## Work to complete
Please output the records below word for word and omit the pictures.

## Extracted data entries
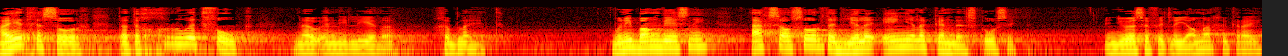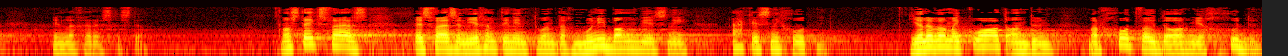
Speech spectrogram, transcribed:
Hy het gesorg dat 'n groot volk nou in die lewe gebly het. Moenie bang wees nie. Ek sal sorg dat julle en julle kinders kos het. En Josef het hulle jammer gekry en hulle gerus gestel. Ons teksvers is verse 19 en 20. Moenie bang wees nie. Ek is nie God nie. Julle wou my kwaad aandoen, maar God wou daarmee goed doen.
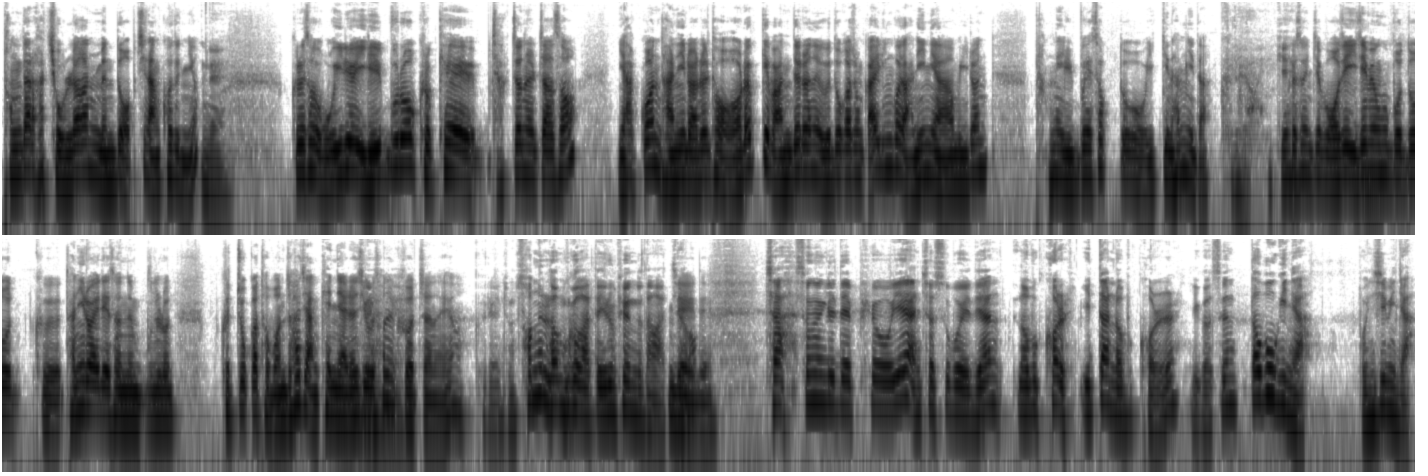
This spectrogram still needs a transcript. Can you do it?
덩달아 같이 올라간 면도 없진 않거든요. 네. 그래서 오히려 일부러 그렇게 작전을 짜서 야권 단일화를 더 어렵게 만들려는 의도가 좀 깔린 것 아니냐 뭐 이런 당내 일부 해석도 있긴 합니다. 그래요. 이게 그래서 이제 뭐 어제 이재명 음. 후보도 그 단일화에 대해서는 물론 그쪽과 더 먼저 하지 않겠냐 이런 식으로 네 선을 그었잖아요. 그래 좀 선을 넘은 것 같다 이런 표현도 나왔죠. 네, 네. 자, 송영길 대표의 안철수 후보에 대한 러브콜, 이딴 러브콜, 이것은 떠보기냐, 본심이냐,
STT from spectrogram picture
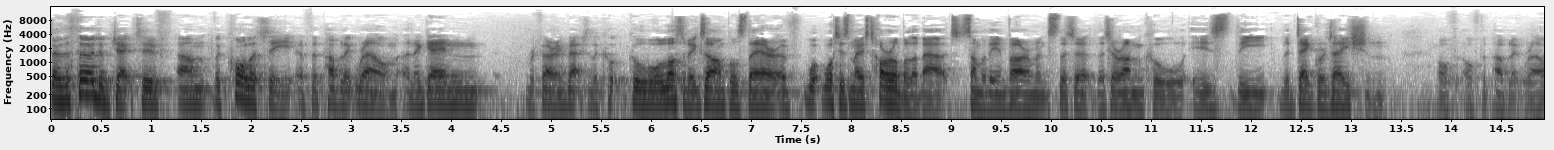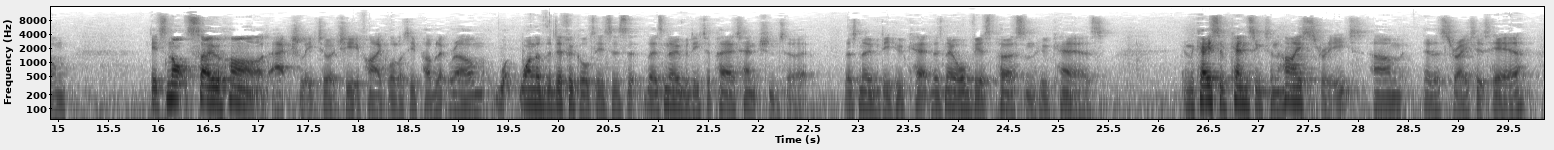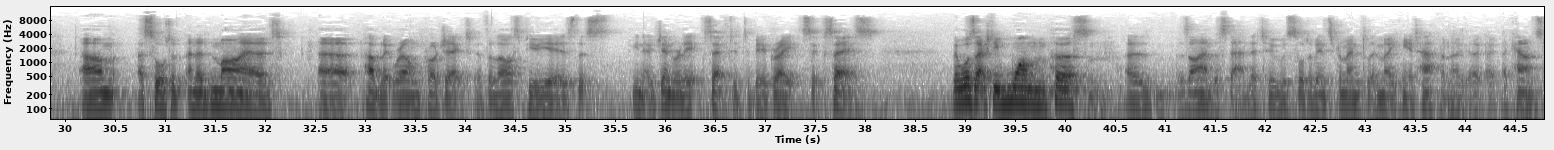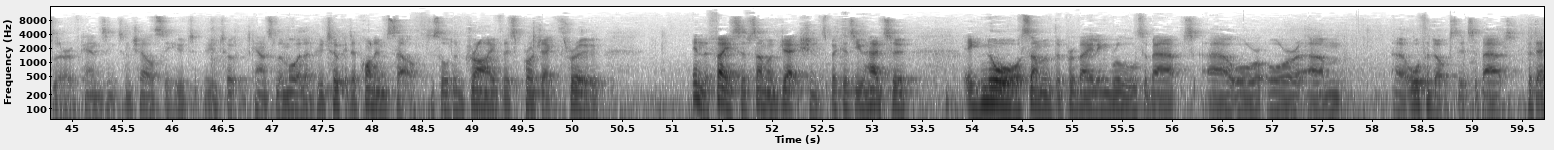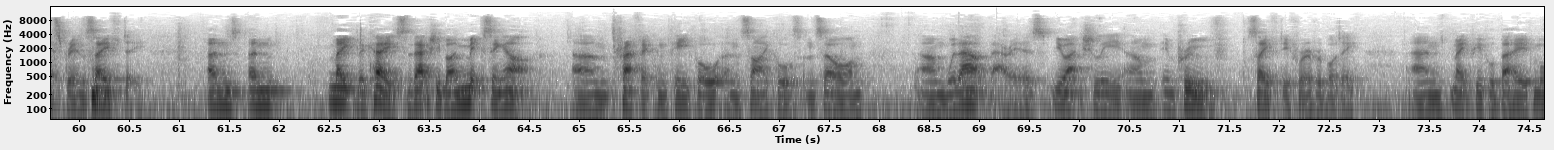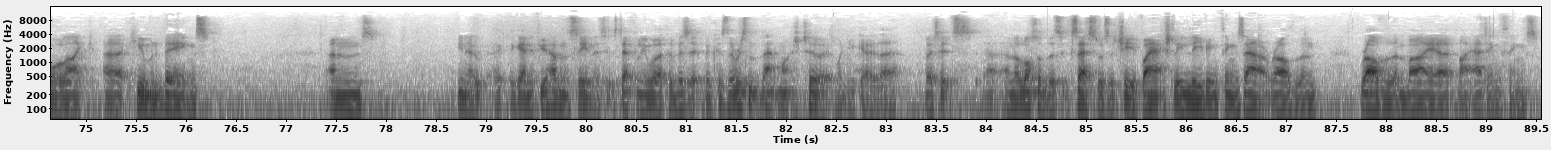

## Output for this exercise
Speech spectrogram, transcribed:
Hy het gesorg dat 'n groot volk nou in die lewe gebly het. Moenie bang wees nie. Ek sal sorg dat julle en julle kinders kos het. En Josef het hulle jammer gekry en hulle gerus gestel. Ons teksvers is verse 19 en 20. Moenie bang wees nie. Ek is nie God nie. Julle wou my kwaad aandoen, maar God wou daarmee goed doen.
This spectrogram still needs a transcript. Can you do it?
덩달아 같이 올라간 면도 없진 않거든요. 네. 그래서 오히려 일부러 그렇게 작전을 짜서 야권 단일화를 더 어렵게 만들려는 의도가 좀 깔린 것 아니냐 뭐 이런 당내 일부 해석도 있긴 합니다. 그래요. 이게 그래서 이제 뭐 어제 이재명 음. 후보도 그 단일화에 대해서는 물론 그쪽과 더 먼저 하지 않겠냐 이런 식으로 네 선을 그었잖아요. 그래 좀 선을 넘은 것 같다 이런 표현도 나왔죠. 네, 네. 자, 송영길 대표의 안철수 후보에 대한 러브콜, 이딴 러브콜, 이것은 떠보기냐, 본심이냐,
STT from spectrogram picture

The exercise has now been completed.